30 Jun Shining Lights: Canola and Cotton offer a Promising Season
Australian farmers have sown a record 2.9 million hectares of canola mid optimism about pricing and early rainfall events. On the back of a global shortage of oilseeds, farmers are hedging their bets with Western Australian growers committing to grow canola on across 1.5 million hectares.
The increase in plantings and records prices could see the Australian economy net $2 billion at harvest time.
“In in 2006 – 07 the price was around $667 per tonne, it peaked at that, in today’s dollar terms that’s about 854, so it’s just under that,” said Michael Lamond, the author of a recent report for the Grains Industry Association of Western Australia.
“So it’s the prices we are getting for canola at the moment are the second highest ever on record and that has fuelled the extra canola area that has gone in,” he added.
“[Western Australian growers] have had a an early break with subsoil moisture, and when you have that you have a lot of confidence in that the outcome will be that your yields will be above average.”
Good Pickings for Cotton Growers
Good opening rains across the country have benefited many agricultural sectors with cotton growers also likely to experience a record 2021 harvest.
This year’s national cotton crop is set to be worth $1.5 billion, a relief for many farmers recovering from drought and the effects of other natural disasters. In 2020, the national cotton crop was just 600,000 bales – a 40-year-low.
Stuart Armitage, a farmer from Cecil Plains in Southern Queensland, said the improvement in conditions was a welcome relief for growers who have suffered through a prolonged drought.
“You’ll see the Darling Downs has its biggest cotton year for quite a number of years and even Australia-wide it’s going to be one of the biggest,” Mr Armitage said.
“It’s going to be a big season around here. Most people you talk to are going to be increasing their acreage by 50 to 100 per cent and some could be 200 to 300 per cent. So next cotton season is going to be a big one.”
No Aussie Cotton for China
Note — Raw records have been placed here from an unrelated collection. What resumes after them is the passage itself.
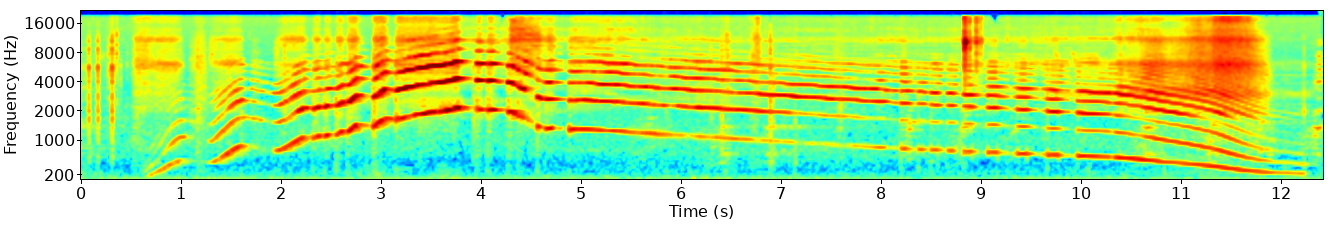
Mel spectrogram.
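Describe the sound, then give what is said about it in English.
A loud siren is played outdoors toward a couple of mallard ducks on the far side of a pond where geese are swimming. Its wail climbs steeply in pitch, then glides slowly downward over about twelve seconds in one long sweep, with no voices present. “Let's give them the siren.”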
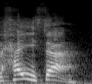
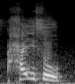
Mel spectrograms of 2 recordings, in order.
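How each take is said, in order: First: The word ends in an a vowel. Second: The word ends in a u vowel. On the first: Other Arabs always say it this way. "dengan akhiran fathah" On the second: Some Arabs always say it this way. "dengan harokat dhammah"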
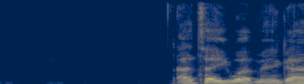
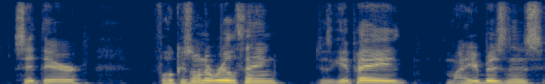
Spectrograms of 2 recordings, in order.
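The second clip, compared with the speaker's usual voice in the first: louder, higher, hammering each command; insistent raised commands; emphatic shout; 5 semitones higher, 7 dB louder than usual. Real, not acted. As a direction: drill the advice in hard.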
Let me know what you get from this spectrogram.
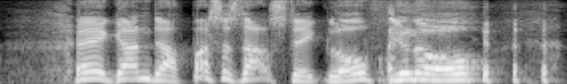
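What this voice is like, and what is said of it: Broad put-on Yorkshire accent. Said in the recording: “the Leeds accent or Yorkshire accent ... It's very broad. ... And it's very broad.”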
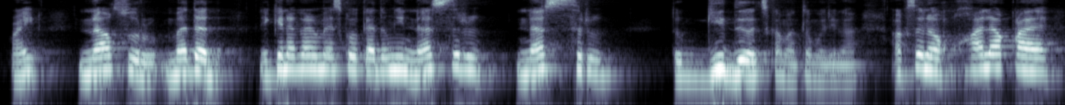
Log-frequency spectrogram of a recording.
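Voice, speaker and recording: High-voiced woman teaching tajweed. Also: darkish tone. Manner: explains patiently, often checks with "right?". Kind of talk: religious lesson.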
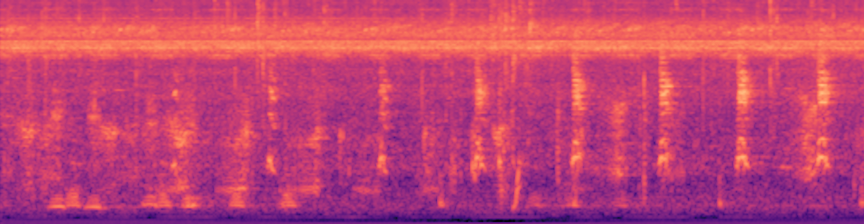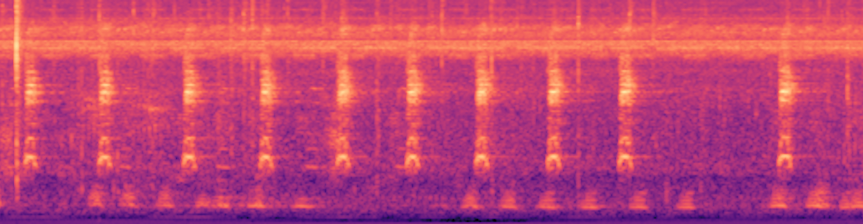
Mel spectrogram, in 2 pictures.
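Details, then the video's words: Night-time frog chorus with a clear run of croaks repeated roughly every second, rising in strength midway, other frogs calling behind and a constant high cricket drone. "Calming Sound Of Harmonious Frog Croaking"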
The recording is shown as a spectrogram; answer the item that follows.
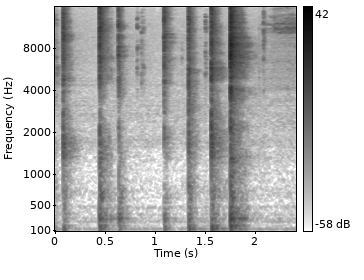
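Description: Computer keyboard keys clicking as a short command is typed, about eight separate keystrokes at an uneven pace. The last, loudest click near the end is the Return key sending the command.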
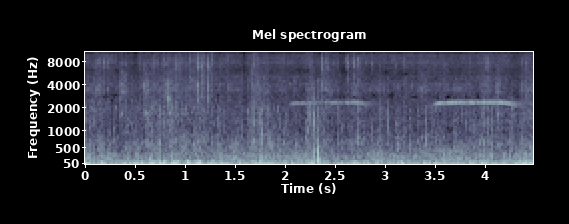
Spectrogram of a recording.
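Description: Hardtail mountain bike running fast down a dirt singletrack: tyre roar, chain and frame rattle and knocks over roots, with wind on the microphone. Two brief high, steady squeals cut through, one about two seconds in and one near the end.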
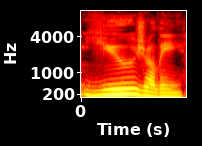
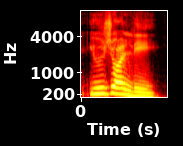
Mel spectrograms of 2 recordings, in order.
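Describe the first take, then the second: First: The first syllable is clearly stressed. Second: The first syllable is weakly stressed. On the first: The speaker calls it right. "강세를 또렷하게 첫 번째 u에다가" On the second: The speaker calls it wrong. "usually 아니고"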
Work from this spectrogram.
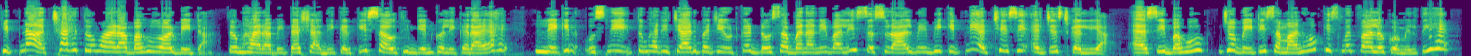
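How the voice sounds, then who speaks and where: Woman voicing a gossipy older neighbor lady, self-pitying, complaining, cartoon story, high voice. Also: animated, moderate pace, fairly bright tone. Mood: admiring.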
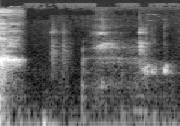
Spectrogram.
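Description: burp

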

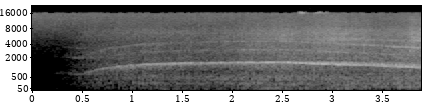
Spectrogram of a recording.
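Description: fire engine siren

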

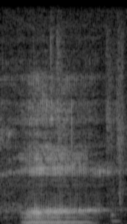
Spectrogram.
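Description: snoring

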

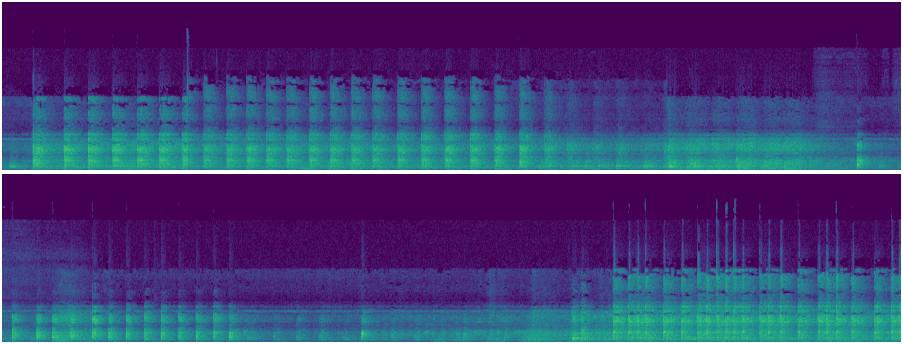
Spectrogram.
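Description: gunshots

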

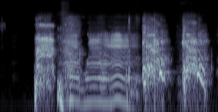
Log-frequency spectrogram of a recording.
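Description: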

While many cotton growers breathe a sigh of relief, market access is still an issue requiring attention amid declining relationships between Australia and China.
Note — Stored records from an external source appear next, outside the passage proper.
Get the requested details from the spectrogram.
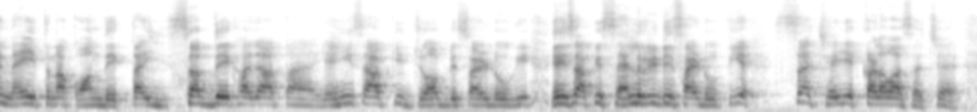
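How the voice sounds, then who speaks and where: A young man with an Indian accent teaching spoken English in a casual, direct way, talking straight to his viewers. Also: high-pitched. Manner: chatty, direct, addresses viewers as brother. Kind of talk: casual classroom-style lesson.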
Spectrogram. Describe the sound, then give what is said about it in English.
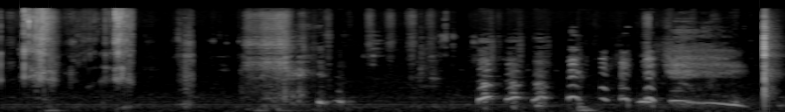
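Popcorn crunched and chewed from a small ceramic dish, many quiet, irregular crisp bites and chews with soft vocal murmurs toward the end. “Wait, we need the ASMR on the popcorn.”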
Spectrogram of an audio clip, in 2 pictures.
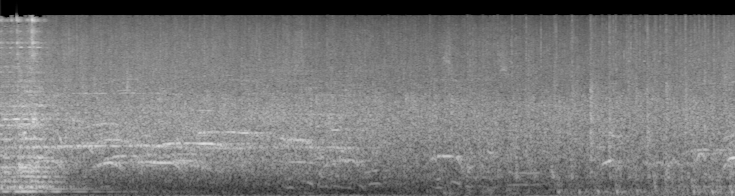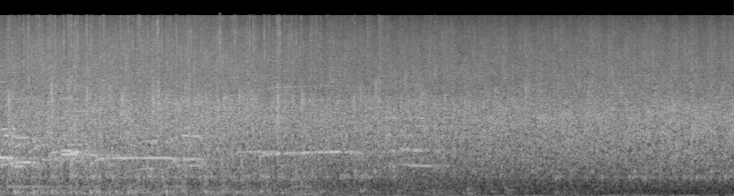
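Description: A Chinese traditional orchestra's final chord cuts off about a second in. Sustained audience applause follows, with voices calling out among it.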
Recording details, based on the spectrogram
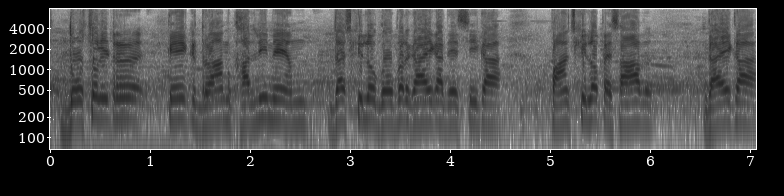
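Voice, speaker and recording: A man speaks in a high pitch. There is noticeable background noise. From Haryana, India. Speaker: farmer. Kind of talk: interview. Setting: outdoors at a farmers' fair.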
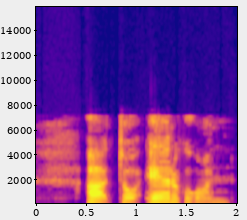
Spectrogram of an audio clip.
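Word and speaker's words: τὸ ἔργον: To ergon. Now, you probably are thinking ergonomic, right? And you're on the right track there.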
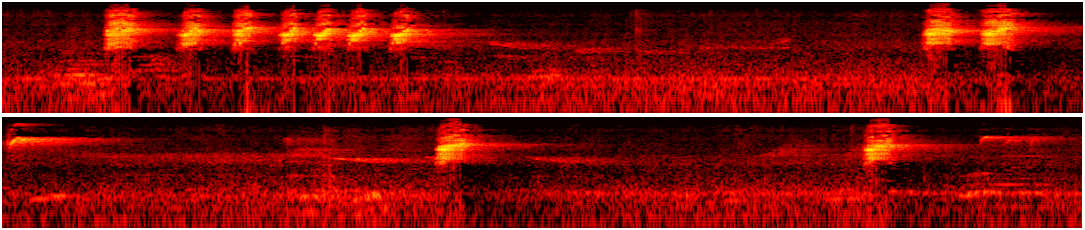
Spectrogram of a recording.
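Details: Female olive-winged bulbul, used as a master recording for training other birds: bursts of harsh, high chattering notes, a quick run of six at the start, then scattered pairs and single notes separated by pauses.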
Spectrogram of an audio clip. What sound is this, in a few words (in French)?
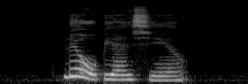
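"hexagone", French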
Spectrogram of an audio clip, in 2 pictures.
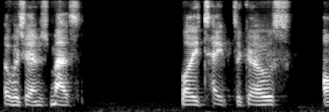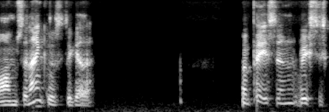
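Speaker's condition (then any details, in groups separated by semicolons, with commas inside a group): No condition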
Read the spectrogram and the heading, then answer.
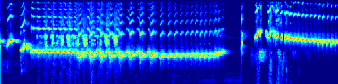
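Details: Champion White-rumped shama shooting off a long, rapid trill of repeated slurred notes for over four seconds, a short break, then a high ringing series of quick whistles.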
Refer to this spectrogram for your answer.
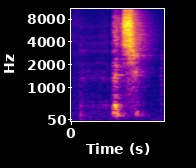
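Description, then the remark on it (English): A single loud sneeze: a short voiced intake followed by a sharp, hissing burst that fades quickly, with nothing else around it. “You wouldn't want to sneeze, right?”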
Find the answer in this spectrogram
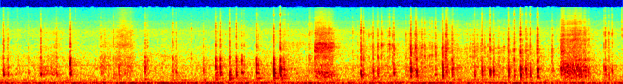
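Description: Scissors cutting through watercolor paper: a run of small, irregular snipping clicks as the blades work along a curved line, with a brief paper rustle about three seconds in.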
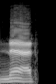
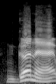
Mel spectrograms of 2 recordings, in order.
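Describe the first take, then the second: First: The initial G is silent; it starts with N. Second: The initial G is pronounced before the N. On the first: The speaker calls it right. "it's a silent G" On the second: The speaker calls it wrong. "which is a mispronunciation"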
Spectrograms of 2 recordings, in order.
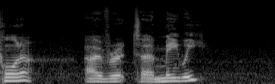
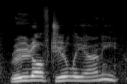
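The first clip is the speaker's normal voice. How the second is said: ordinary talk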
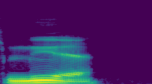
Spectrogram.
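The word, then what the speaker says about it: Mühe: I mean, the sound, which is in his last name, doesn't actually exist in the English language, so it's actually Ulrich Muha.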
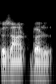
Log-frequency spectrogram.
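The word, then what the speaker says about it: Bijan: I just think Bajan, is that how you say it, actually?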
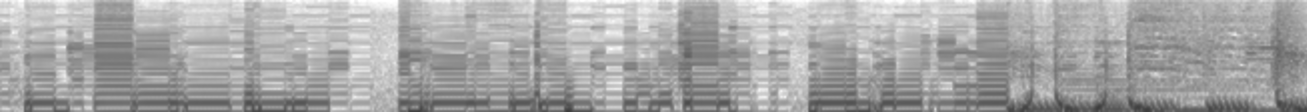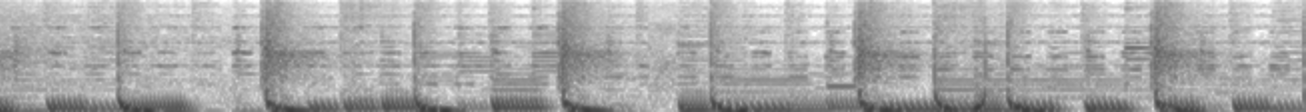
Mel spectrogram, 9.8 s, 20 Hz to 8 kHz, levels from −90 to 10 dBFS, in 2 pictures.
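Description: From the very start to about 3.79 s, essentially the whole stretch turns into a rigid, metallic 200 Hz buzz. That's robotic sound from repeated short buffers, likely caused by audio arriving too seldom and the last slice being looped; a 200 Hz buzz fits a 5 ms repeat.

Twice, at 1.40 to 1.50 s and again at 7.34 to 7.44 s, 100 ms of background gets swapped for flat, featureless hiss. That's comfort noise in place of the background, likely from discontinuous transmission, and it sounds like RFC 3389-style noise. The first patch drops about 5 dB, while the second matches the surrounding level.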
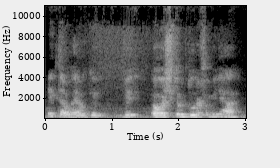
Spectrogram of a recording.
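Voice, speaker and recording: A man's voice: high voice, brisk, mellow. A man hosting a podcast interview with brief affirming interjections. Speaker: podcast host. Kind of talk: casual interview chat. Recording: echoey room, distant mic, faint noise.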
The Chinese market was once worth $800 million a year in Australian cotton sales alone. This year, China has banned Chinese mills from buying Australian cotton altogether.
“[Chinese mills] were contacted by Chinese government officials and told if they purchased Australian cotton they’d be penalised … in the form of not receiving tariff-free quota the next season. So it’s a strong disincentive,” said Adam Kay, chief executive of Cotton Australia.
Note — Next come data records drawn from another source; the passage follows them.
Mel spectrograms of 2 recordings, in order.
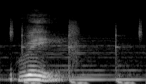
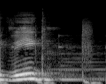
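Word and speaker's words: weigh: ही बनेगी लॉन्ग ए की तो इसे बोलेंगे वे इसे वेग नहीं बोलेंगे इसे वे बोलेंगे वे अगला वर्ड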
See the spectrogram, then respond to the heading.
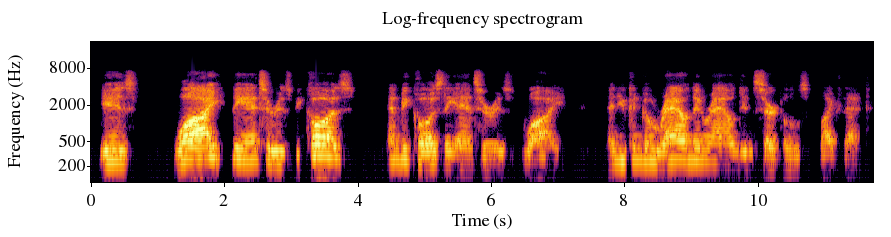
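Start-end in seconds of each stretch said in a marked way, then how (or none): none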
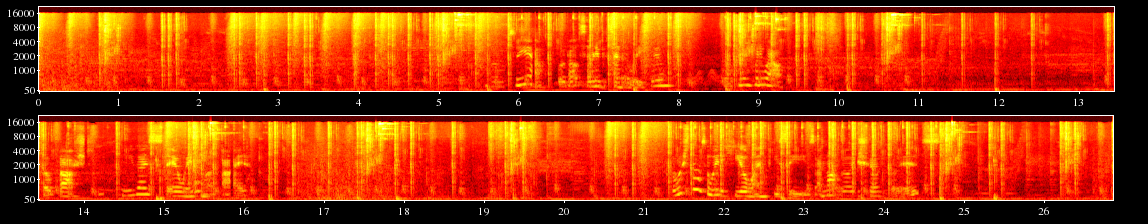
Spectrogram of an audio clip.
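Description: A sword swings and strikes creatures with quick, sharp hits.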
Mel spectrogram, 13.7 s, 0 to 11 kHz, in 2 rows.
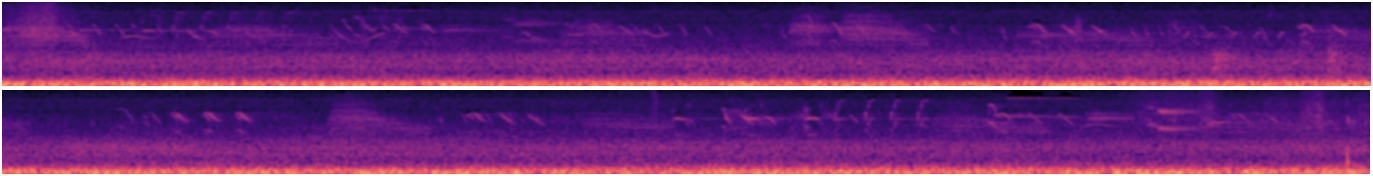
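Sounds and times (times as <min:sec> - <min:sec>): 
busy chorus of birds singing and chattering: 0:00.0 - 0:13.6.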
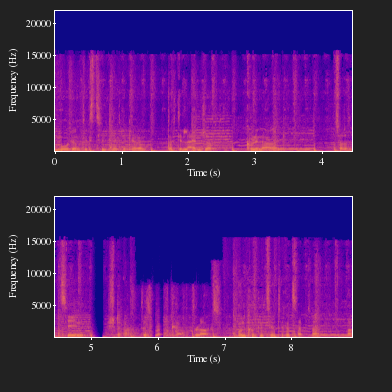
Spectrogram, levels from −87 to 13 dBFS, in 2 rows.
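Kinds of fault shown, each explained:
Call audio freeze: At 4.99 s the sound stretches into a fading fill, with a short silence, for about 0.2 s, then carries on; likely delayed packets draining the jitter buffer.
Burst of packet loss: At 5.40, 5.89 and 6.01 s, roughly 60 ms drops out each time, covered by a brief fading fill before the audio jumps ahead.
Call bitrate drop: From 5.44 s the encoder falls from 64 to 10 kbps, the top end narrowing from 20 kHz to 8 kHz, so everything turns muffled and rough.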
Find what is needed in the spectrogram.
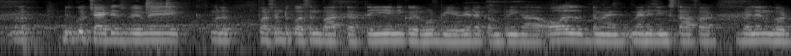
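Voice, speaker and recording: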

“China did take 70 per cent of our crop but there are other markets there and those cotton shippers are working very hard on developing new markets and increasing existing markets.”
Mr Kay noted that the industry needed to work on diversifying trade partnerships in order to mitigate potential losses from the closure of China.
“(They’re looking at) places like Vietnam, Bangladesh, Indonesia, Thailand, South Korea, and working really hard on getting that crop in there, trying to displace cotton (purchases) from our competitors like the US and Brazil.”
The global price for cotton remains positive at around $550 a bale, but a record harvest will increase the need to secure new markets as supply levels return to normal.